## What is required
Repeat the lines of the material below exactly, beginning at the one with "I have the spectrogram, now" and stopping after the last.

## Material provided
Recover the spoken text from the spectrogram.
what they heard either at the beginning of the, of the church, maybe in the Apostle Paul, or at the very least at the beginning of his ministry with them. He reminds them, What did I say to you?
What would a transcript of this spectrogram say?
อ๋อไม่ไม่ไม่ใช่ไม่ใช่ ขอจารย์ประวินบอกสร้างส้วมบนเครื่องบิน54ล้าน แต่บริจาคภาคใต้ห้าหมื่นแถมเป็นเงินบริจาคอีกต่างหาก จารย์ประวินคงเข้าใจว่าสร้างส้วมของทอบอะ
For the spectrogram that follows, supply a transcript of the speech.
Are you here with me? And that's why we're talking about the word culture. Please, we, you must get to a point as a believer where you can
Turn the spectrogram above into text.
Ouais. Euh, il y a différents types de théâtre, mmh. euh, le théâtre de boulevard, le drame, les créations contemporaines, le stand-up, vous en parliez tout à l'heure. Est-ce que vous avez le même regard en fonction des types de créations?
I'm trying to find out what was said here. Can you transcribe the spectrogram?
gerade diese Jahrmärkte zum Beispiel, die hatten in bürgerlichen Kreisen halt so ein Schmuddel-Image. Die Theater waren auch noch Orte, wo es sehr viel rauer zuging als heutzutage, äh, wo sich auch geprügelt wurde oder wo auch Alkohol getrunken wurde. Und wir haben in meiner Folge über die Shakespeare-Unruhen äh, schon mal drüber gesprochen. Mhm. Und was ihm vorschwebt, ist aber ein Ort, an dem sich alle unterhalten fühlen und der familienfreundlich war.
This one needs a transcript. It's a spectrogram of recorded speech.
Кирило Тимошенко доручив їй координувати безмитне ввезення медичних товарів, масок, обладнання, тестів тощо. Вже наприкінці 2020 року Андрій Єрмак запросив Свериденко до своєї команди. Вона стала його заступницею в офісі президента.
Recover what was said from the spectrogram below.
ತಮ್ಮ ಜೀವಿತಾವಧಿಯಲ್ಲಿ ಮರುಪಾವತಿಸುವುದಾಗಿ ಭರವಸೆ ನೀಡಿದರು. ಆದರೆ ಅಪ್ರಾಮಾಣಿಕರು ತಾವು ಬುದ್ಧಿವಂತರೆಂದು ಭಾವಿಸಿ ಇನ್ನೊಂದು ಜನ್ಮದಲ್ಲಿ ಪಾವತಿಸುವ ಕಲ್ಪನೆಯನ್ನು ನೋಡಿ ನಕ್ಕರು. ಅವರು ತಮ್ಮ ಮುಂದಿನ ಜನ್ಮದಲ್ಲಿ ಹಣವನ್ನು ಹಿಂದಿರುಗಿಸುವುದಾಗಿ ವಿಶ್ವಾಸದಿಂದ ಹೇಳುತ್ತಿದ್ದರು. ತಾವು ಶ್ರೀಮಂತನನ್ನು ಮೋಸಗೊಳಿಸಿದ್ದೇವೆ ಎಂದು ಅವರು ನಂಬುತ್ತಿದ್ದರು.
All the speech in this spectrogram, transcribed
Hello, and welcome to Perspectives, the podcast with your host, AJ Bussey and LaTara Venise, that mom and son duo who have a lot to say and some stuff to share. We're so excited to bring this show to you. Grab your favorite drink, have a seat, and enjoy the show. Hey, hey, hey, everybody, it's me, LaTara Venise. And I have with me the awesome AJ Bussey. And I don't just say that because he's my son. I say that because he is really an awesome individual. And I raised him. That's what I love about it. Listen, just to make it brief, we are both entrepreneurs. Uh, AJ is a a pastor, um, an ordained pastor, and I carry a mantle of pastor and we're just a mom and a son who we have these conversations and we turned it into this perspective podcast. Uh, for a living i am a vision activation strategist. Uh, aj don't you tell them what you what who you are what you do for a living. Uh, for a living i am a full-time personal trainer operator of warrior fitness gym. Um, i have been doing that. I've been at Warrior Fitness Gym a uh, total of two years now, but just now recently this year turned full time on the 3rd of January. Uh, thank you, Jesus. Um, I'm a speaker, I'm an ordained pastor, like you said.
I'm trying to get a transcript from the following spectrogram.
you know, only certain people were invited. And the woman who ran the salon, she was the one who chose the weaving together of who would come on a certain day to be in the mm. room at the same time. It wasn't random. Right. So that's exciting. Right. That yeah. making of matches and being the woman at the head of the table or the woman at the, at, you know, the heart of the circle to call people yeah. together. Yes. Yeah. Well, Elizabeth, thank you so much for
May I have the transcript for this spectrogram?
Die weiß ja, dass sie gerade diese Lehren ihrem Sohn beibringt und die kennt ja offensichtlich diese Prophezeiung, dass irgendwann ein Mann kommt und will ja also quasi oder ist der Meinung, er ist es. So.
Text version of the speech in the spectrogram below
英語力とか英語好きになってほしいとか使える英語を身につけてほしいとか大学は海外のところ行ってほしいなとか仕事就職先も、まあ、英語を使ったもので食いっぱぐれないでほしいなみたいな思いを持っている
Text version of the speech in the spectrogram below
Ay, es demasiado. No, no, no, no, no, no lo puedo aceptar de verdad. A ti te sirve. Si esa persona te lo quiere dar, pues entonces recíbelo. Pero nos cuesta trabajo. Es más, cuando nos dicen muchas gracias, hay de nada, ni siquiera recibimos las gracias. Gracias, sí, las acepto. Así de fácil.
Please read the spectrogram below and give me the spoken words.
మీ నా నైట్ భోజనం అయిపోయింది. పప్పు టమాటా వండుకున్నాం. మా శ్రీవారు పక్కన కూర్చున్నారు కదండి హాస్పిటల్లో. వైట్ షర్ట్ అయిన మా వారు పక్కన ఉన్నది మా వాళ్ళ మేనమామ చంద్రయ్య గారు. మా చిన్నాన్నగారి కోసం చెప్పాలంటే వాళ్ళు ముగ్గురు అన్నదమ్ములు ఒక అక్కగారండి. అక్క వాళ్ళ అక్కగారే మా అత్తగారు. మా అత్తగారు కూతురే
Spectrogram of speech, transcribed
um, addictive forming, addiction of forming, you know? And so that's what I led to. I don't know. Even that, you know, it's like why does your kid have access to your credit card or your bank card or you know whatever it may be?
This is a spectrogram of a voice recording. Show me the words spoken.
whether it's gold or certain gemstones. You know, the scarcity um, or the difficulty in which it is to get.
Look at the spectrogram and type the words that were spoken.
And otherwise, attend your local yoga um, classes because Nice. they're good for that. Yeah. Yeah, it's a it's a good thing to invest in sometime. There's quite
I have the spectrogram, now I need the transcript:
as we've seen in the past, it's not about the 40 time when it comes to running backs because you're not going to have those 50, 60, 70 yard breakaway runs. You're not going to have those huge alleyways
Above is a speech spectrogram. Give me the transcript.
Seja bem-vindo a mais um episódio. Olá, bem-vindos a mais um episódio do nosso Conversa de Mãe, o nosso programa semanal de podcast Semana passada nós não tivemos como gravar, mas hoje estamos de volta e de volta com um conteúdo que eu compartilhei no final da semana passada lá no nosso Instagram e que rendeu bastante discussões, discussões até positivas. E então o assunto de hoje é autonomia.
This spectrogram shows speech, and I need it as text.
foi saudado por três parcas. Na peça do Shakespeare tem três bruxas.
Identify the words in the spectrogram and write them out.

## Answer section
I have the spectrogram, now I need the transcript:
as we've seen in the past, it's not about the 40 time when it comes to running backs because you're not going to have those 50, 60, 70 yard breakaway runs. You're not going to have those huge alleyways
Above is a speech spectrogram. Give me the transcript.
Seja bem-vindo a mais um episódio. Olá, bem-vindos a mais um episódio do nosso Conversa de Mãe, o nosso programa semanal de podcast Semana passada nós não tivemos como gravar, mas hoje estamos de volta e de volta com um conteúdo que eu compartilhei no final da semana passada lá no nosso Instagram e que rendeu bastante discussões, discussões até positivas. E então o assunto de hoje é autonomia.
This spectrogram shows speech, and I need it as text.
foi saudado por três parcas. Na peça do Shakespeare tem três bruxas.
Identify the words in the spectrogram and write them out.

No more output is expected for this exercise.